It is not reasonable to expect that we can absolutely know everything about those things that can affect anything we undertake to do, there are always elements of risk that we need to consider.
A farmer plants a crop at a particular time of year in anticipation that the weather conditions will be conducive to a successful harvest. A miner will dig a mine expecting it to yield a quantity of ore and sell it at a certain price. A traveller plans an itinerary that supports the trip they wish to make. In each case the expected outcome can be significantly affected through unexpected events. There may be an extreme weather event affecting crop growth, demand for the mined ore may collapse along with its price or a volcano may erupt affecting flight schedules.
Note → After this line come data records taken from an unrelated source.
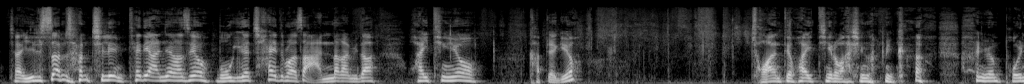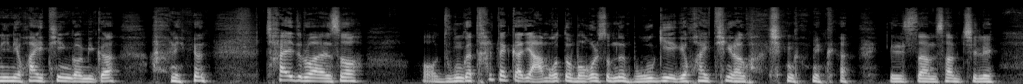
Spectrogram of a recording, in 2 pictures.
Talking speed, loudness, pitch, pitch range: 295 characters per minute, -18 LUFS, 155 Hz, 145-170 Hz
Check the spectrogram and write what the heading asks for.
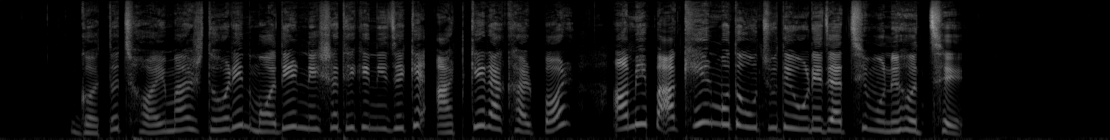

When planning to undertake any endeavour and with the realisation that there must be inherent risks we should always be prepared to ask ‘What if …?’
Only when we ask this question can we explore the ramifications of what we plan on doing. It is only then that we can explore options that may mitigate the risks and to decide if the benefits are worth the possibility of failure.
With an understanding of the risks, a level of confidence in how likely they are to be realised and plans on how to mitigate or avoid the risk we can then make a reasoned decision on how to progress.
When undertaking any activity it is always worthwhile to have a Plan B.